Washington is a particularly good place to study wolves because the canines haven’t spread to all areas of the state. Studying areas where wolves have not widely entered (south of Interstate 90, for example) and observing how the ecosystem responds will shed light on the interaction between wolves and other predators.

Wolf managers from WDFW also addressed lawmakers Tuesday.

“We are seeing a wave of recovery,” said Donny Martorello, the wolf policy lead for WDFW. “Really, what we’re seeing in Washington is that continued growth of that larger wolf population.”

The state’s wolf population has grown, on average, 30 percent per year.

“This is indicative of adequate protections, available habitat and suitable prey base,” Martorello said.

He added that every year the state has authorized lethal removal of problem wolves, the population has increased the following year.

Nationwide, Martorello said wolves and cattle come into conflict 20 percent of the time. In Washington, they come into conflict 12 percent of the time.

The question of how many wolves are in the state is an important one. According to the state’s wolf recovery plan, wolves can be delisted after 15 successful breeding pairs are documented for three consecutive years, or after officials document 18 breeding pairs in one year.

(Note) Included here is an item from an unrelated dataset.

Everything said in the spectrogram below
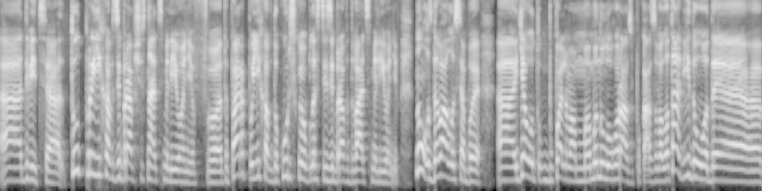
Е, дивіться, тут приїхав, зібрав 16 мільйонів. е, Тепер поїхав до Курської області, зібрав 20 мільйонів. Ну, здавалося би, е, я от буквально вам минулого разу показувала та відео, де.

Under either scenario, the pairs have be distributed evenly throughout the state’s three wolf management areas. Most likely, Martorello said, the state will document 18 breeding pairs in one year before they document 15 successful pairs over the course of three years.

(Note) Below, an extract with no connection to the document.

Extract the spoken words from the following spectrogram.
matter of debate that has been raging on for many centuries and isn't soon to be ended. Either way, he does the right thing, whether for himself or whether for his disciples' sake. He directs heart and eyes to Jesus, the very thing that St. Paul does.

“Wolves are doing quite well. They’re here. They’re here to stay,” WDFW director Kelly Susewind said.

Wolves are a state endangered species throughout Washington. In the western two-thirds of the state, they’re federally endangered. The majority of the documented packs are in Eastern Washington.

Chase Gunnell, the communications director of Conservation Northwest, said the scat information shows that wolf recovery is progressing well in Washington.

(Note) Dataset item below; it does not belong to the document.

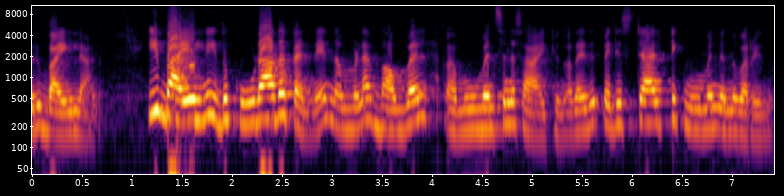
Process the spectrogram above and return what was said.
ഒരു ബൈലാണ് ഈ ബയലിന് ഇത് കൂടാതെ തന്നെ നമ്മളെ ബവൽ മൂവ്മെന്റ്സിനെ സഹായിക്കുന്നു. അതായത് പെരിസ്റ്റാൽറ്റിക് മൂവ്മെന്റ് എന്ന് പറയുന്നു.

“Despite a few high-profile events, the rate of lethal removal due to conflicts with livestock is much lower here than in Rocky Mountain states,” he said. “We hope to soon see wolves confirmed in Washington’s South Cascades, as well as new areas of the North Cascades where reported sightings have become more common in recent years.”

Talk to us

More in Northwest

Rare white bald eagle treated for injury on San Juan Island

The unusual light coloring is caused by a genetic mutation that affects pigmentation of the feathers.

Inslee says schools in virus hot spots should stay closed

That includes Snohomish County. But the he backs reopening elementaries in counties with low infection rates.

Court rules in lawsuit challenging voter guide statement

The state Supreme Court ruled against Chris Reykdal, who sued his reelection opponent for defamation.

State reports 11 cases of inflammatory pediatric syndrome

Six of the cases in Washington are children 9 or younger and five are in children 10 or older.

Famed Seattle DJ Pat O’Day dies at 85

He is credited with helping the Seattle music scene rise to national prominence.

Inslee orders flags to be lowered in memory of officers

The honors are for Bothell Police Officer Jonathan Shoop and Washington State Patrol Trooper Justin R. Schaffer.

More travelers are flying in and out of Yakima

The increase in passengers has led Alaska Airlines to add a 2nd daily flight to Seattle.

Gov. Jay Inslee cruises, with GOP’s Loren Culp a strong 2nd

Denny Heck leads the contest for lieutenant governor. Incumbent Democrats routed foes in other statewide races.

Microsoft tries to salvage deal to buy TikTok, appease Trump

The president had floated plans for an outright ban of the app on national security grounds.

Police investigate shooting outside casino in Tacoma

Puyallup Tribal Police said a male suspect fled on foot from the scene.

Man accused in Bothell officer’s death pleads not guilty

Henry Eugene Washington, 37, was charged in King County Superior Court on July 17.

Gyms will need to triple distance for exercising indoors

Starting Aug. 10, gyms in the state will be required to provide about 17 feet of distance.